Last month, the board learned that more than half of the school buildings were 40 to 60 years old and that enrollment at 21 schools exceeds estimated capacity, based on a facilities study by Columbia-based construction company M.B. Kahn.
With less than $14 million available each year for maintenance and repairs, major upgrades soak up a lot of the district's budget. Additions and renovations to Millbrook Elementary this past year cost $5.9 million.
Though board members stressed that they aren't ready to move just yet on a bond referendum to help with costs, they know classroom conditions need to be improved.
Each year, the district updates a five-year facility plan that prioritizes maintenance and long-term goals. According to the facilities study, if the district continued to work with less than $14 million each year, it would take almost 30 years to complete the "to do" list. By then, the newest schools now would be in the same shape as the ones that desperately need work today.
The list below shows what work needs to be done and what the district has already accomplished by stretching the little money it has.
In the center of Aiken County, Area 1 boasts the most schools and almost 40 percent of the district's enrollment of more than 23,000.
The area shows great need for more space, evident at Aiken High School, which has about 1,689 students.
In recent years, the high school added an annex and moved classrooms to the old North Aiken Elementary building next door. But space in that 1953 building is sparse, and 22 portables are used daily.
In the next five years, plans call for fresh paint, a new gym floor and a new air and heating system in the annex, but no major construction.
According to the study, the school needs more than $33 million in work, including an expansion, roof replacement and erosion control.
In recent years, the district has upgraded several Area 1 facilities, including Schofield Middle School, built in 1951 and remodeled in 2003. The school looks just like any built this decade.
North Augusta schools will continue to flourish as growth in the area continues.
Over the past five years, school enrollment at the seven area schools has increased almost 7 percent. Mossy Creek Elementary, built in 2005, already needs four portables to accommodate 718 pupils. The cafeteria also needs expansion.
Older schools show signs of wear and tear. North Augusta Middle, one of the older buildings in the district, was constructed in 1954. Facility updates on the five-year plan were delayed after construction on the new Byrd Elementary went over budget last year.
An addition would cost an estimated $1.8 million, but it can't come soon enough -- pupils are already in nine portables. M.B. Kahn projections included a $24.6 million rebuilding plan to update most of the school's current systems, but the needs far outweigh the school district's budget.

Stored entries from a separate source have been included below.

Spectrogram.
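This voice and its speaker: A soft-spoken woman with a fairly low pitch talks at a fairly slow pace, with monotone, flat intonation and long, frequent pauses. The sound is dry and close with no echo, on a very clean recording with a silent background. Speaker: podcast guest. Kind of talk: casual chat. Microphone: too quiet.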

Area 3 bridges many communities together, including Graniteville, Langley, Bath and Clearwater. The area also has the oldest school in the district, Leavelle-McCampbell Middle School, built in 1920.

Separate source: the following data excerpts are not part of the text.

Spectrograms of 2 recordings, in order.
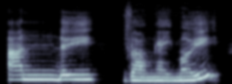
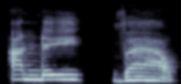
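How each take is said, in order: First: Very slow, rising "mấy"; teacher's slow question; slow model sentence. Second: A deliberately broken-off "Anh đi vào"; teacher's cut-off wrong version; mock wrong take. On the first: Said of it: "그럼 어떻게 해야 될까요?". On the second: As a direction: show the wrong stop after "vào". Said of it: "vào 아니고". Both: Shown as a demonstration.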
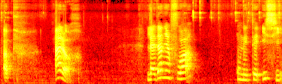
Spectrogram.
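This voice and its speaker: Speech comes at a very slow pace with long, frequent pauses. Pitch variation is ordinary. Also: woman, high pitch for a woman. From France, Haute-Savoie. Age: 20s. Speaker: knitting and sewing video podcaster. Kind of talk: casual video podcast chat. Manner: hesitant, many filler words.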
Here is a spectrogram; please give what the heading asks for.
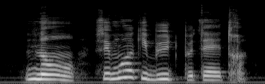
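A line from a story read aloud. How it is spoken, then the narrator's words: Grumbled through teeth. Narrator (French): grommelai-je entre mes dents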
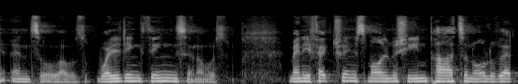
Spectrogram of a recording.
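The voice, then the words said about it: German accent. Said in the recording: “I'm German with this accent,”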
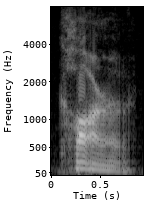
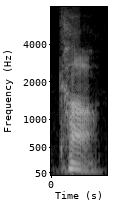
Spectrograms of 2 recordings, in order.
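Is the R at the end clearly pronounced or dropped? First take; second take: pronounced; dropped. First: The final R is clearly pronounced. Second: The final R is dropped. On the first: The speaker calls it right. "repeat the strong R sounds" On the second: The speaker calls it wrong. "not swallowed, not like ka"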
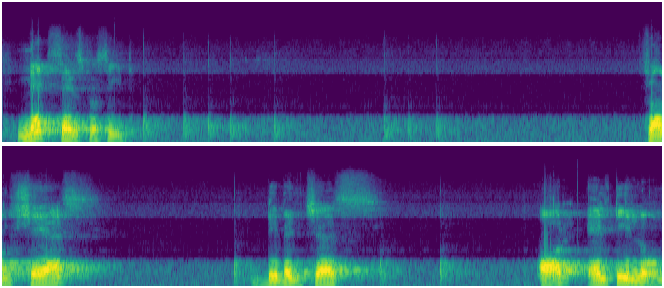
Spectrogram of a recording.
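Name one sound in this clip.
An elderly man speaks calmly in short bursts, close by.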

At the school's front entrance, a grand staircase and wood fixtures take visitors back to the time when mills were booming and the town was growing. The building has many stories to tell, not just of education, but of how life has changed in the area.

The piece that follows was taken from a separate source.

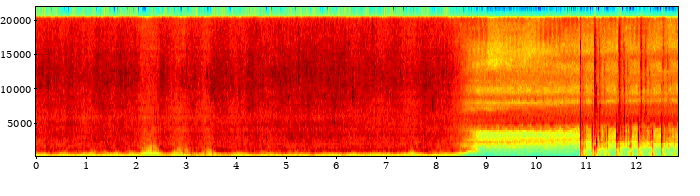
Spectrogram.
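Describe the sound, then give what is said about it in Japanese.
Water runs steadily for several seconds as hair is wetted, and stops, then wet squishing crackles of shampoo being worked into a foamy lather in the hair come in short bursts near the end. No one speaks. “よく泡立てて、泡はきめ細かい方がいいですから。”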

The town no longer is a major force in industry, and wear and tear has weakened the pillar of history in the center of Graniteville.
The school, one of the district's few two-story buildings, struggles to meet the needs of the handicapped with an elevator, and the kitchen and cafeteria are far too small to meet the needs of 420 pupils.
The district respected the history of Area 1's Schofield Middle School during remodeling work there, and school board Chairwoman Christine Sanders said she hopes that would be the case at Leavelle-McCampbell.
While Leavelle-McCampbell is still in operation, Byrd Elementary's pupils will move to a new location off Bettis Academy Road. Only the name will stay the same. While the old school offers 1950s nostalgia, the new school will give 600 pupils a safer area to play and attend class -- and have lunch in the same building.
Located on the outskirts of Aiken County and part of Saluda County, Area 4 schools vary greatly from those in city limits. Smaller classes mean principals know the names of every pupil and every sibling.
A new elementary and middle school built in the Wagener area offers updated facilities and technology. But Wagener-Salley High School doesn't offer the same updated learning environment.
Built in 1939, the school still has hardwood lockers lining the walls, but they have a coat of child-friendly bright orange paint. Students have enough class space, but technology growth is limited and computer lab space is lacking.
Ridge Spring-Monetta Elementary and Middle School is in a similar situation as the old Wagener-Salley High School. Built in 1952, the elementary/middle school hybrid has started to show its age, with major overhauls on windows, ceilings and electrical service needed. The five-year facility plan includes a $1.7 million renovation and addition for the school, including a new roof.
Covering the outer edges of the southern side of Aiken County, Area 5 schools don't face as many critical challenges as those elsewhere. Enrollment isn't at capacity, and major renovations aren't needed on several buildings.
As part of a phase plan on the five-year facility improvement plan, Jackson Middle School will receive the most significant upgrades in the next few years. The original 1955 building was upgraded in 1963 and 1991 for classroom space and administrative offices. The cafeteria and kitchen, however, still need repairs. Almost $4 million in renovations are scheduled next school year.
Reach Julia Sellers at (803) 648-1395, ext. 106, or email@example.com.